What this task involves: Below are some records: retype them all exactly, but not the pictures.

Given data START

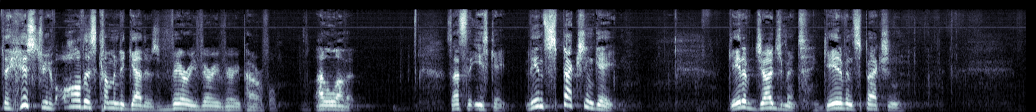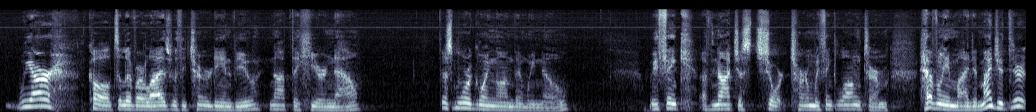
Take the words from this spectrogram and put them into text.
the history of all this coming together is very, very, very powerful. I love it. So that's the East Gate. The inspection gate. Gate of judgment, gate of inspection. We are called to live our lives with eternity in view, not the here and now. There's more going on than we know. We think of not just short term, we think long term heavenly minded. Mind you,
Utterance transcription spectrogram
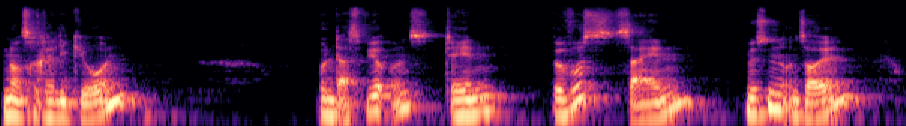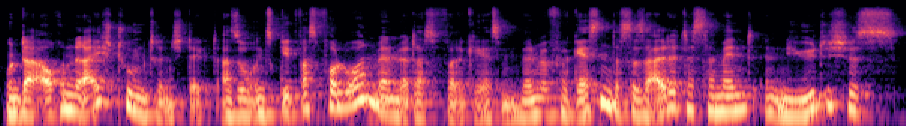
in unserer Religion und dass wir uns den bewusst sein müssen und sollen und da auch ein Reichtum drin steckt. Also uns geht was verloren, wenn wir das vergessen. Wenn wir vergessen, dass das Alte Testament ein jüdisches,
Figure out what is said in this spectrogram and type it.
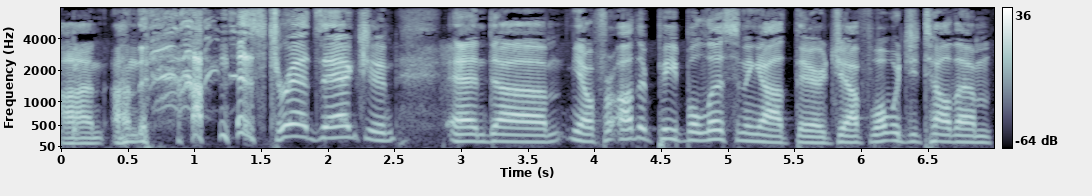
on on, the, on this transaction. And um, you know, for other people listening out there, Jeff, what would you tell them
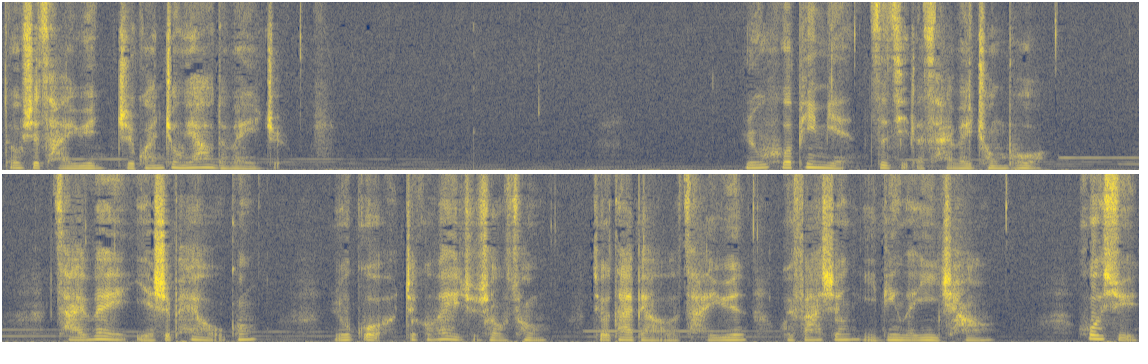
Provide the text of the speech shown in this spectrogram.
都是财运至关重要的位置。如何避免自己的财位冲破？财位也是配偶宫。如果这个位置受冲，就代表了财运会发生一定的异常，或许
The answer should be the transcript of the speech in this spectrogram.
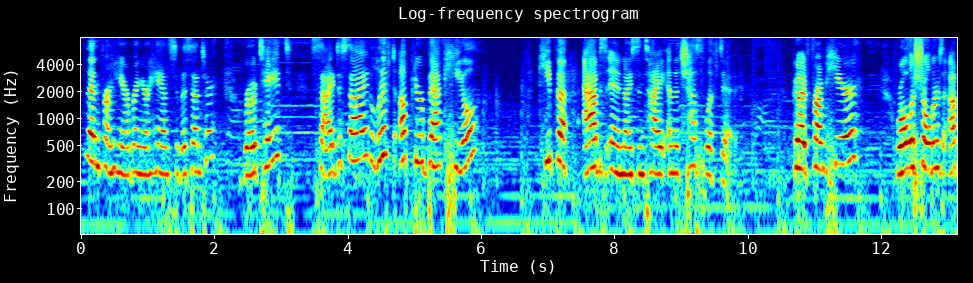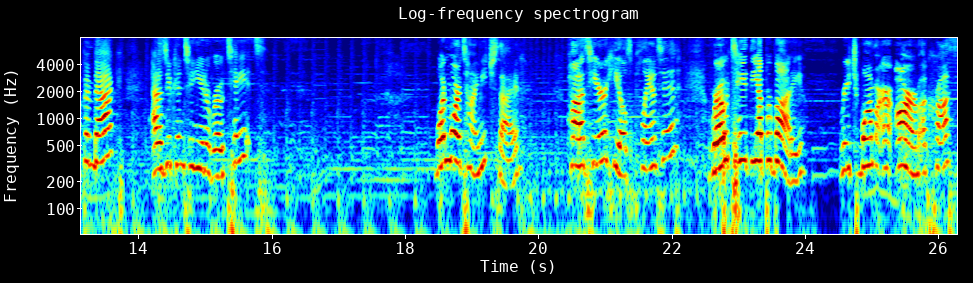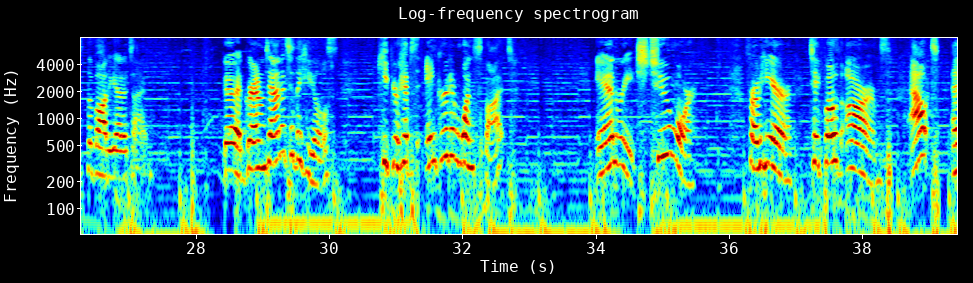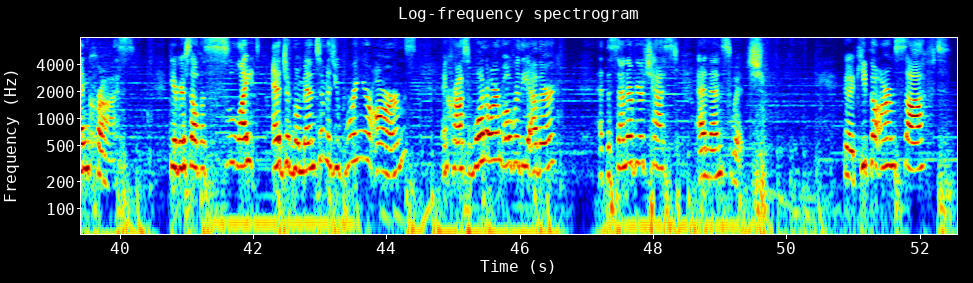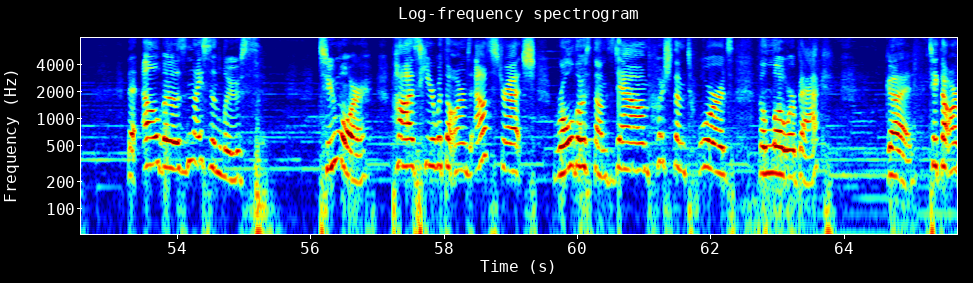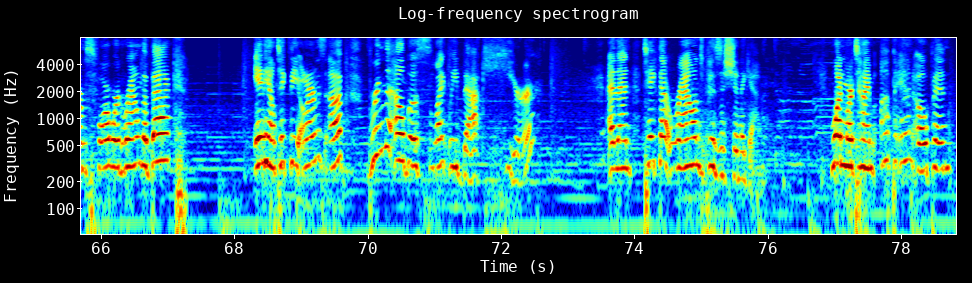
Then from here, bring your hands to the center. Rotate side to side. Lift up your back heel. Keep the abs in nice and tight and the chest lifted. Good. From here, roll the shoulders up and back as you continue to rotate. One more time each side. Pause here, heels planted. Rotate the upper body. Reach one arm across the body at a time. Good. Ground down into the heels. Keep your hips anchored in one spot. And reach. Two more. From here, take both arms out and cross. Give yourself a slight edge of momentum as you bring your arms and cross one arm over the other at the center of your chest and then switch. Good. Keep the arms soft, the elbows nice and loose. Two more. Pause here with the arms outstretched. Roll those thumbs down. Push them towards the lower back. Good. Take the arms forward, round the back. Inhale, take the arms up. Bring the elbows slightly back here. And then take that round position again. One more time, up and open.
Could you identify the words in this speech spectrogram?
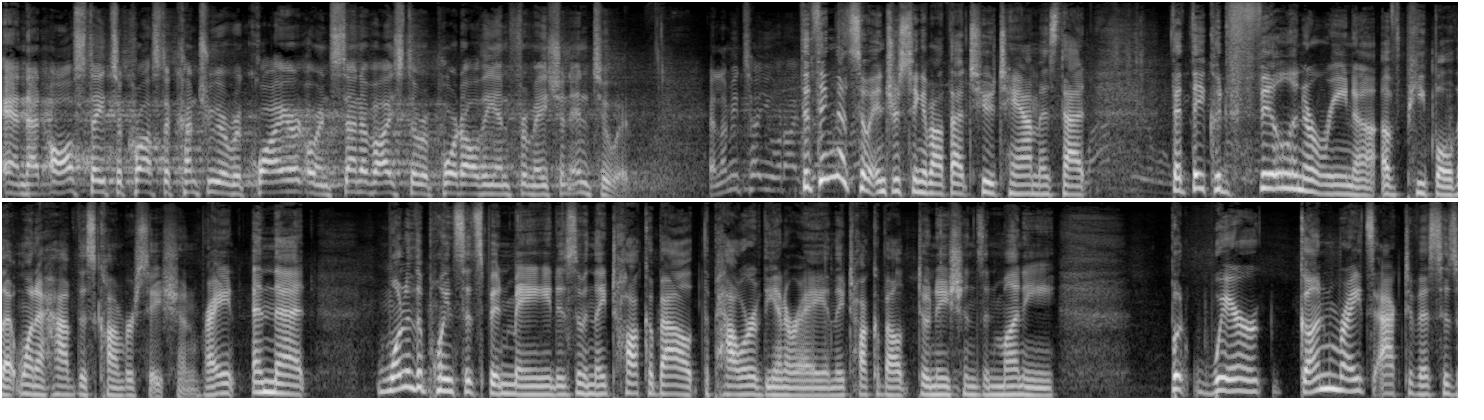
and that all states across the country are required or incentivized to report all the information into it. And let me tell you what I The thing that's so interesting about that too, Tam, is that that they could fill an arena of people that want to have this conversation, right? And that one of the points that's been made is when they talk about the power of the NRA and they talk about donations and money, but where gun rights activists has,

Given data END

Exercise solution:
Take the words from this spectrogram and put them into text.
the history of all this coming together is very, very, very powerful. I love it. So that's the East Gate. The inspection gate. Gate of judgment, gate of inspection. We are called to live our lives with eternity in view, not the here and now. There's more going on than we know. We think of not just short term, we think long term heavenly minded. Mind you,
Utterance transcription spectrogram
in unserer Religion und dass wir uns den bewusst sein müssen und sollen und da auch ein Reichtum drin steckt. Also uns geht was verloren, wenn wir das vergessen. Wenn wir vergessen, dass das Alte Testament ein jüdisches,
Figure out what is said in this spectrogram and type it.
on on, the, on this transaction. And um, you know, for other people listening out there, Jeff, what would you tell them
Provide the text of the speech shown in this spectrogram.
都是财运至关重要的位置。如何避免自己的财位冲破？财位也是配偶宫。如果这个位置受冲，就代表了财运会发生一定的异常，或许
The answer should be the transcript of the speech in this spectrogram.
Then from here, bring your hands to the center. Rotate side to side. Lift up your back heel. Keep the abs in nice and tight and the chest lifted. Good. From here, roll the shoulders up and back as you continue to rotate. One more time each side. Pause here, heels planted. Rotate the upper body. Reach one arm across the body at a time. Good. Ground down into the heels. Keep your hips anchored in one spot. And reach. Two more. From here, take both arms out and cross. Give yourself a slight edge of momentum as you bring your arms and cross one arm over the other at the center of your chest and then switch. Good. Keep the arms soft, the elbows nice and loose. Two more. Pause here with the arms outstretched. Roll those thumbs down. Push them towards the lower back. Good. Take the arms forward, round the back. Inhale, take the arms up. Bring the elbows slightly back here. And then take that round position again. One more time, up and open.
Could you identify the words in this speech spectrogram?
and that all states across the country are required or incentivized to report all the information into it. And let me tell you what I The thing that's so interesting about that too, Tam, is that that they could fill an arena of people that want to have this conversation, right? And that one of the points that's been made is when they talk about the power of the NRA and they talk about donations and money, but where gun rights activists has,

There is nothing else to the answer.